* _Problem statement_
Find the line below with "Mel spectrogram of a recording, 6.7" and the line with "Mel spectrogram of an audio clip, in 2 rows.". Output them and the lines between, exactly, but not the pictures.

* _Information provided_
↓

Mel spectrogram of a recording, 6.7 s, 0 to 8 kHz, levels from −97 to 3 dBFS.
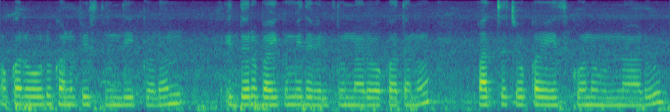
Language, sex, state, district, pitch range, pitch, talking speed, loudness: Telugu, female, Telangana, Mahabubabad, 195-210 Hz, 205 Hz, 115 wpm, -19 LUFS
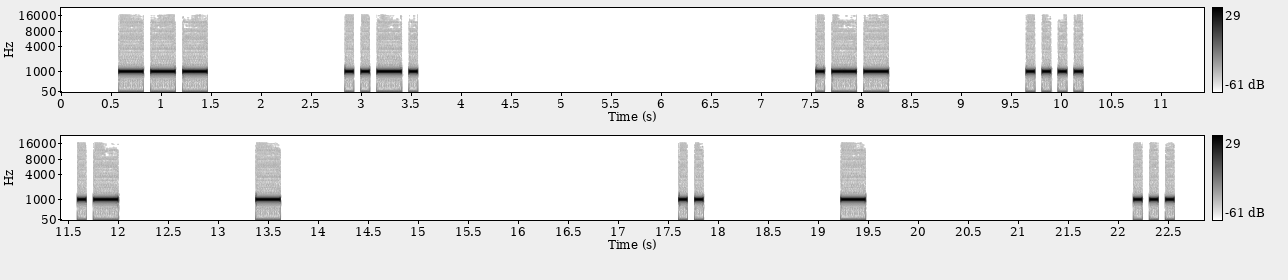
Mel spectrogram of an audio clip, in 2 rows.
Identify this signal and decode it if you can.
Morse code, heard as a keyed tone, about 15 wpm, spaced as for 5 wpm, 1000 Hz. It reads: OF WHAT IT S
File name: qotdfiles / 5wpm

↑
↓

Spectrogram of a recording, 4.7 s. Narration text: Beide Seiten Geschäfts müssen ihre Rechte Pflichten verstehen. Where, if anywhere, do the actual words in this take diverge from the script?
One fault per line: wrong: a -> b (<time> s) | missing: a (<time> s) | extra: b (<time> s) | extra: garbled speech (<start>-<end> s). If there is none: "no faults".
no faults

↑
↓

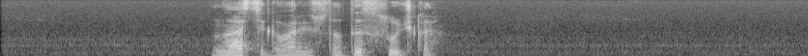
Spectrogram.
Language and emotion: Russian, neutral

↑

* _Your response_
Mel spectrogram of a recording, 6.7 s, 0 to 8 kHz, levels from −97 to 3 dBFS.
Language, sex, state, district, pitch range, pitch, talking speed, loudness: Telugu, female, Telangana, Mahabubabad, 195-210 Hz, 205 Hz, 115 wpm, -19 LUFS
Mel spectrogram of an audio clip, in 2 rows.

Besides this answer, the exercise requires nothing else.